Netflix has recently rolled out another new show called "Girlboss," starring the talented Britt Robertson as Sophia, based on the real Sophia Amoruso. This series was inspired by Amoruso's bestselling book that detailed her rise to being a real "girl boss": an owner of a multi-million dollar clothing empire called Nasty Gal. The show follows Sophia as she tries to build up a vintage clothing store business via eBay and Takes place in 2006, giving it a very nostalgic feel.

The issue with 'Girlboss'

This comedy is undoubtedly funny, and I really do want to like it.

Yet, somewhere in the mix, it seems to fall flat. As a young black woman I made a goal for myself a few months ago: any new movies or shows that I find to watch should have at least one relatable, empowering black character in it. From the start, I knew "Girlboss" wouldn't be that show, but I decided to stick with it because strong, relatable female characters on tv are still somewhat of a rarity, so we should all take what we can get, right? However, Amoruso's character just isn't that relatable. In the opening scene, she can be seen having car trouble and trying to push her car up a busy street in San Francisco. In that moment, she's a relatable character. Yet, that's where her likability ends.

From then on she repeatedly shows herself to be the typical caricature of a millennial: self-centered, lazy, rude and entitled. It's almost painful to watch. The character does have some redeeming moments throughout the series, and of course not every main character is meant to be likable. We as people aren't likable all of the time.

But Sophia's quirks and self-centered attitude are truly too much at times.

To add insult to injury

To circle back to the issue of relatability, the supporting characters tend to serve merely as sounding boards for Sophia. It's hard to get a clear picture of who they are as individuals. Although when they do get screen time they shine comically, (for example, Ellie Reed, who plays Annie, Sophia's best friend, does a superb job) they lack substance.

Of course, this is a comedy show. One can't expect the same character development like in shows such as "This Is Us" where each character is fleshed out. Still, it'd be nice if the show didn't fall back on well-timed jokes as opposed to giving each supporting character a bit of time to show their true selves.
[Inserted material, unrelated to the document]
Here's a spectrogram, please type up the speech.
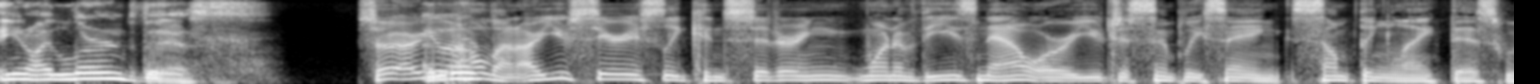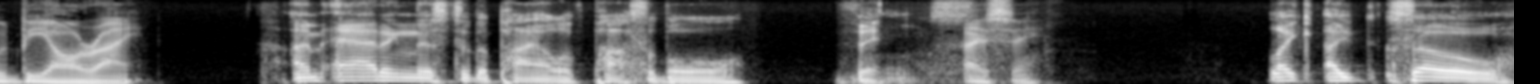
You know, I learned this. So are you learned- hold on, are you seriously considering one of these now or are you just simply saying something like this would be all right? I'm adding this to the pile of possible things. I see. like I so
In short, despite the title, this show does not seem like a hallmark of girl power. To be fair, it's satisfying to see Sophia (who Robertson does a fine job of playing) grow her own business from the ground up. And as aforementioned, she doesn't need to be perfect. But in this day and age, we need a bit more than a success story. We need someone we can really root for.